▸ **Supplied records**
++++++

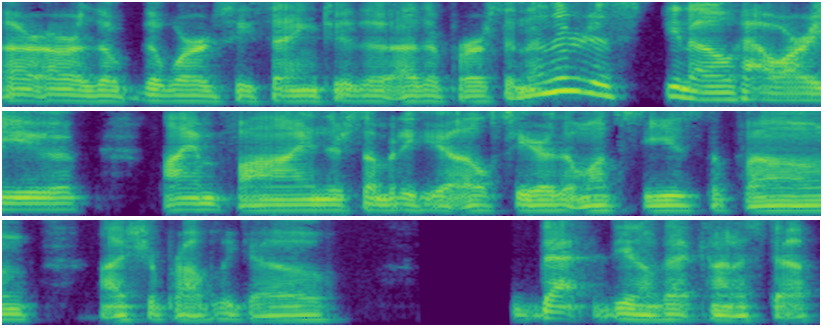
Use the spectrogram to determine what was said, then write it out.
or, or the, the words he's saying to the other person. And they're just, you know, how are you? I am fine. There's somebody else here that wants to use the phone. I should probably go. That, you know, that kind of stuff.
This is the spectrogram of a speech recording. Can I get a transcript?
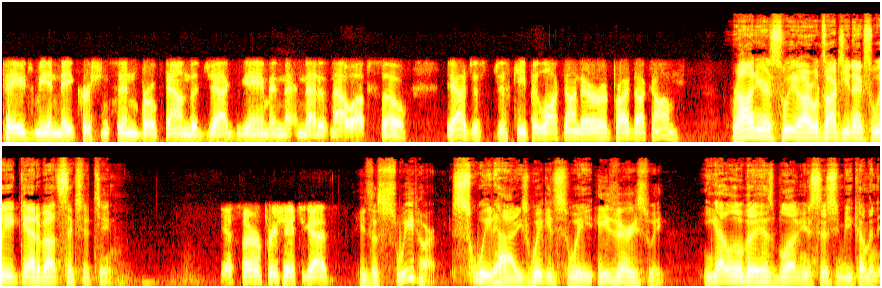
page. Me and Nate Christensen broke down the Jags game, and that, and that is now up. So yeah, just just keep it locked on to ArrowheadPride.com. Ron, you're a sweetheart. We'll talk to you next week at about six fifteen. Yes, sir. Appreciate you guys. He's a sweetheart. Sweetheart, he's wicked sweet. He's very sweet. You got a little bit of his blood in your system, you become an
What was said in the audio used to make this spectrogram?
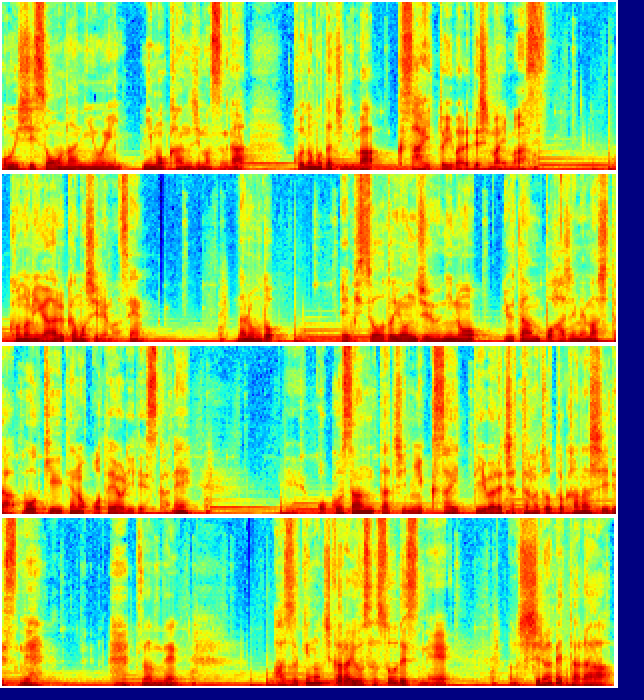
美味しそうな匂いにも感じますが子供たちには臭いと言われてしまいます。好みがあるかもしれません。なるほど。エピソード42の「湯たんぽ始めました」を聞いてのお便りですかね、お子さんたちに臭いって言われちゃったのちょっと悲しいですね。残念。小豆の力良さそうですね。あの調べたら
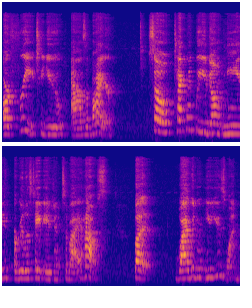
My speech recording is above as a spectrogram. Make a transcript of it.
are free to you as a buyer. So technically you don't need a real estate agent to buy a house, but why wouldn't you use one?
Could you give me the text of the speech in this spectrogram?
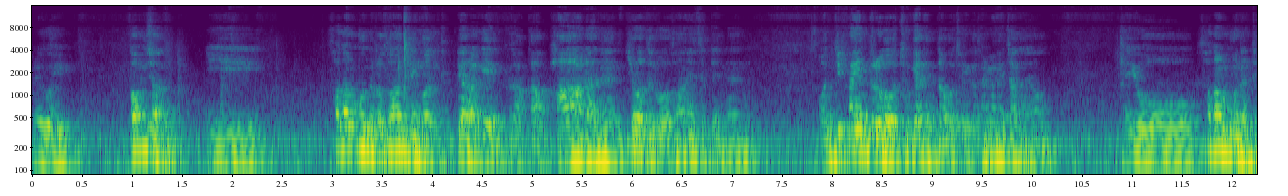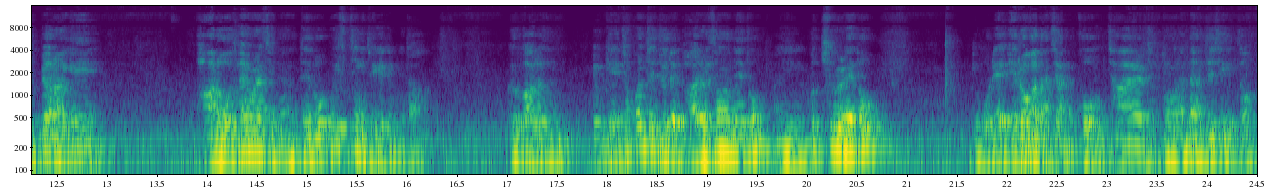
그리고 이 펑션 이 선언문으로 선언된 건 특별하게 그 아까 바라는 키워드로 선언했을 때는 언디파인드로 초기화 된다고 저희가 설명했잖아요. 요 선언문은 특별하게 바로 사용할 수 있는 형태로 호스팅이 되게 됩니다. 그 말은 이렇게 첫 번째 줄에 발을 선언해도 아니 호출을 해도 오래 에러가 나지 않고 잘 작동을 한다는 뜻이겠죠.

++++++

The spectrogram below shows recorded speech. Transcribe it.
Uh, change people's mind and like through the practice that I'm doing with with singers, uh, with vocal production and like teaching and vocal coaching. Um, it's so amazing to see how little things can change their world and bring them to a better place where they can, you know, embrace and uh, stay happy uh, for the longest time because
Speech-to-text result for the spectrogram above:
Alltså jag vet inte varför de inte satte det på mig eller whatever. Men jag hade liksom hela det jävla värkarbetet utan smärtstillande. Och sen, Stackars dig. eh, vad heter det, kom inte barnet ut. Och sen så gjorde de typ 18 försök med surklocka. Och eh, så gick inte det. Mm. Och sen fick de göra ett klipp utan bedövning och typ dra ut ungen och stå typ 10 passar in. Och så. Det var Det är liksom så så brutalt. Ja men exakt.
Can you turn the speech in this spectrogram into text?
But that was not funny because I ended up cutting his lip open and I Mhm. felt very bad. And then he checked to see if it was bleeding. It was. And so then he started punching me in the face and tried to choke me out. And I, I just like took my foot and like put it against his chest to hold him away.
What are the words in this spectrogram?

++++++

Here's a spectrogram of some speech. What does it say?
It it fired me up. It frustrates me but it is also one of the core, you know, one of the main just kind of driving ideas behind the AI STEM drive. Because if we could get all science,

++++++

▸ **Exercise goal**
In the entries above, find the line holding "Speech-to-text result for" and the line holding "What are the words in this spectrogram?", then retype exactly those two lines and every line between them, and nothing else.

▸ **Written response**
Speech-to-text result for the spectrogram above:
Alltså jag vet inte varför de inte satte det på mig eller whatever. Men jag hade liksom hela det jävla värkarbetet utan smärtstillande. Och sen, Stackars dig. eh, vad heter det, kom inte barnet ut. Och sen så gjorde de typ 18 försök med surklocka. Och eh, så gick inte det. Mm. Och sen fick de göra ett klipp utan bedövning och typ dra ut ungen och stå typ 10 passar in. Och så. Det var Det är liksom så så brutalt. Ja men exakt.
Can you turn the speech in this spectrogram into text?
But that was not funny because I ended up cutting his lip open and I Mhm. felt very bad. And then he checked to see if it was bleeding. It was. And so then he started punching me in the face and tried to choke me out. And I, I just like took my foot and like put it against his chest to hold him away.
What are the words in this spectrogram?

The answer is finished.